[Extracted records]
*** Begin section ***

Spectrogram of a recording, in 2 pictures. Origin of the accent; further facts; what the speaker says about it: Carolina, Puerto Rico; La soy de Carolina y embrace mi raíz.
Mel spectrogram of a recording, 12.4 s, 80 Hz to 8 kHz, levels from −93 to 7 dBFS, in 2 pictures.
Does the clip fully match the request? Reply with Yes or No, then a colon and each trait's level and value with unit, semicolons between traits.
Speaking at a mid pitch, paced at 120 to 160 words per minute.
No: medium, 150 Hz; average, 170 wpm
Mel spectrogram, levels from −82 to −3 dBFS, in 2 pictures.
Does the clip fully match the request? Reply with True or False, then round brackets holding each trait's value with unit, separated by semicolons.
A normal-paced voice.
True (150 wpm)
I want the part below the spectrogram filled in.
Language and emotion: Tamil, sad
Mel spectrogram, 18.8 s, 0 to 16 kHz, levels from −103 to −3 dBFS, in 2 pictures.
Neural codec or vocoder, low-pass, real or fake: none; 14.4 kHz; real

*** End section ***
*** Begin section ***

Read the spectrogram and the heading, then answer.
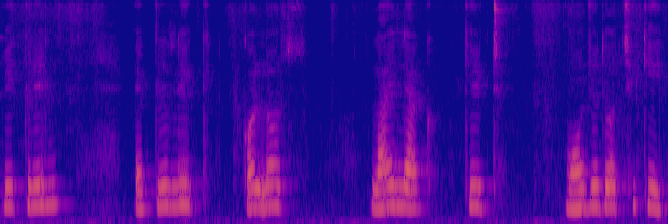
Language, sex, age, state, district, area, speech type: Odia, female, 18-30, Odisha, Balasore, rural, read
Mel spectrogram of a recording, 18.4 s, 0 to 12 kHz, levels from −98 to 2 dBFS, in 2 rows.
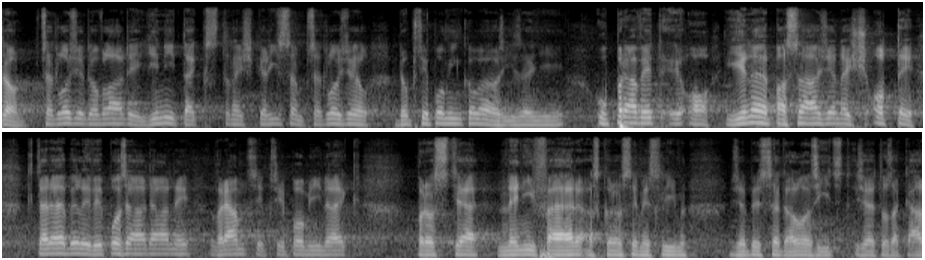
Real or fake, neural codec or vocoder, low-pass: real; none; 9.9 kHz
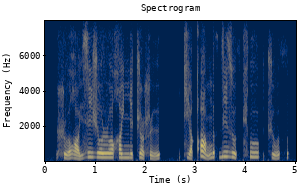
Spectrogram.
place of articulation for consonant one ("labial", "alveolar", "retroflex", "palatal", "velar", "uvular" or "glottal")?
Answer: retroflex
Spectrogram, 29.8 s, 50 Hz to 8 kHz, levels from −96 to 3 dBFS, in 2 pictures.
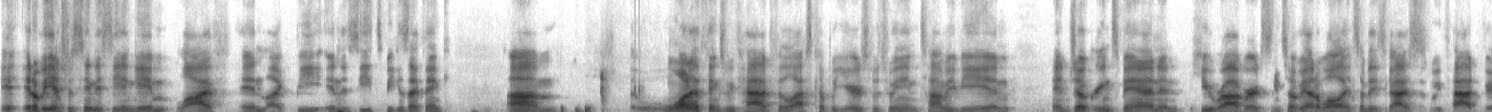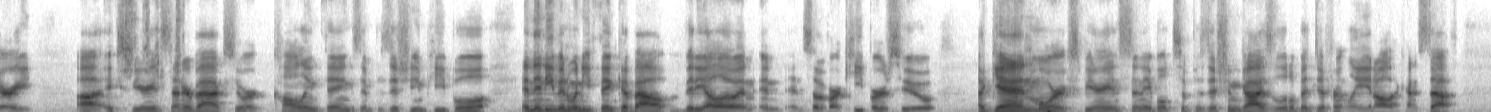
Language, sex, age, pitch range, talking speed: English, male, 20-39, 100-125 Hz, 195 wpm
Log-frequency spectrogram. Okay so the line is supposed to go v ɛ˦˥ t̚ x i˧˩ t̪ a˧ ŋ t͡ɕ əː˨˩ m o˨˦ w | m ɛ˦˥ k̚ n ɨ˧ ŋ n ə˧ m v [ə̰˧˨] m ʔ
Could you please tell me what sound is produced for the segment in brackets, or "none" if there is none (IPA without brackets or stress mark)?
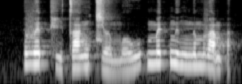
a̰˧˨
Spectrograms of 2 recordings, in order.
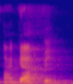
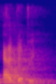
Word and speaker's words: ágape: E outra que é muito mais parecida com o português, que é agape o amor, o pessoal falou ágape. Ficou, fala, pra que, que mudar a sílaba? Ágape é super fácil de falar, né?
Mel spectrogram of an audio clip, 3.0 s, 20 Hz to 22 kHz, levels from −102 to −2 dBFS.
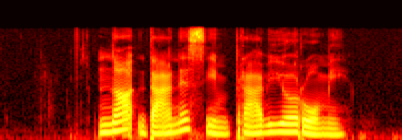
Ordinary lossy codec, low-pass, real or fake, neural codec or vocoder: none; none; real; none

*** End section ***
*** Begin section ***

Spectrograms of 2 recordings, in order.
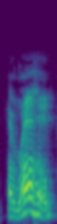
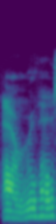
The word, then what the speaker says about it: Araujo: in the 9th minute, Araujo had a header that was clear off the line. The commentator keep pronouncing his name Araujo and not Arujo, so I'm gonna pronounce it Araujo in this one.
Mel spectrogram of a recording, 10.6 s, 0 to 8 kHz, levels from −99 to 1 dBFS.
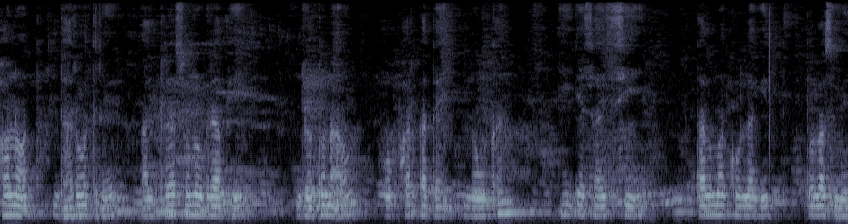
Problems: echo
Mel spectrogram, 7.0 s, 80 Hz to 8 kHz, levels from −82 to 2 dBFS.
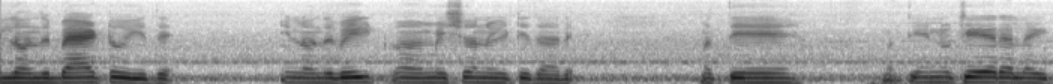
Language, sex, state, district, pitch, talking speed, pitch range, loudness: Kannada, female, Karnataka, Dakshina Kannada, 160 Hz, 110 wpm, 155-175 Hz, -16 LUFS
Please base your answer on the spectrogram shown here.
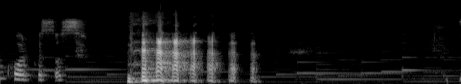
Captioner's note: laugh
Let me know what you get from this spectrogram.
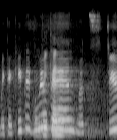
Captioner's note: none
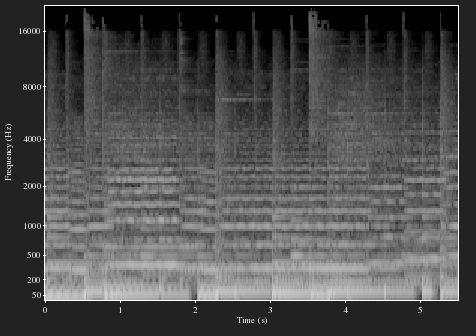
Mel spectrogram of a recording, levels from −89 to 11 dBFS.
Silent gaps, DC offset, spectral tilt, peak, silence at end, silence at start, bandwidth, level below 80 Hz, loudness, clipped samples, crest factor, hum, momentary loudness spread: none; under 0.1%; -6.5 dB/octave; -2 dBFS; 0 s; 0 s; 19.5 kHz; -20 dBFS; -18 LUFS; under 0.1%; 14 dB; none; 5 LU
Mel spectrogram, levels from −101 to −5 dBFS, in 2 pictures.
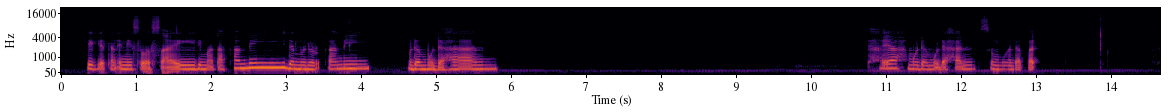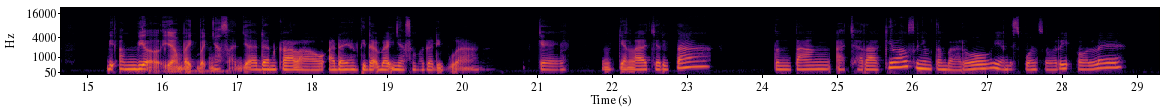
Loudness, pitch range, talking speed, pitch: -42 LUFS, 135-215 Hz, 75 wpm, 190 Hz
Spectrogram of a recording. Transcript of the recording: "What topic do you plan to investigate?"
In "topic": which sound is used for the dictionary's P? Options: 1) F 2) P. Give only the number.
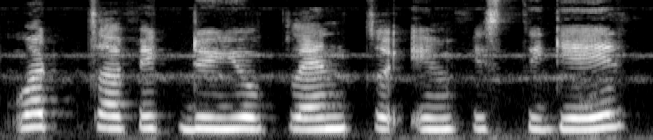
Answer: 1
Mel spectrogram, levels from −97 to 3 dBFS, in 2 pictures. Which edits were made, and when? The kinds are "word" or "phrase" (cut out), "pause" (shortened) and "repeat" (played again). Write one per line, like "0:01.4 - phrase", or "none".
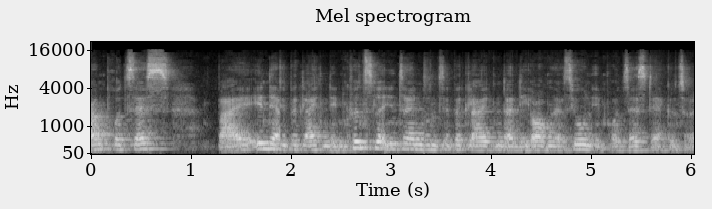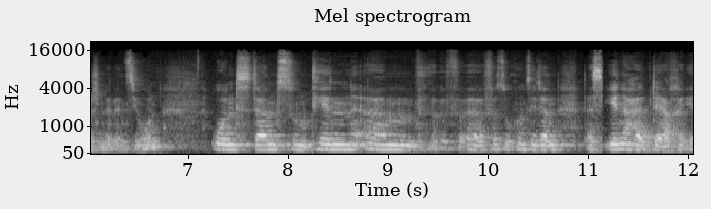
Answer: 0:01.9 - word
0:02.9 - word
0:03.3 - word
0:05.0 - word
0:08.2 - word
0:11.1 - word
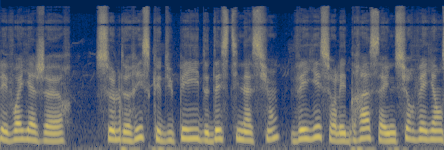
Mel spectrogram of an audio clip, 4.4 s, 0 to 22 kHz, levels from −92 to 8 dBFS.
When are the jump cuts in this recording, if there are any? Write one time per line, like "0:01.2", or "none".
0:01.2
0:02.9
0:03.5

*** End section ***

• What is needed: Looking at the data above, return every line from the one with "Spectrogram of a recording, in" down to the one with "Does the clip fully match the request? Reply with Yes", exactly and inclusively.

• Answer for the task:
Spectrogram of a recording, in 2 pictures. Origin of the accent; further facts; what the speaker says about it: Carolina, Puerto Rico; La soy de Carolina y embrace mi raíz.
Mel spectrogram of a recording, 12.4 s, 80 Hz to 8 kHz, levels from −93 to 7 dBFS, in 2 pictures.
Does the clip fully match the request? Reply with Yes or No, then a colon and each trait's level and value with unit, semicolons between traits.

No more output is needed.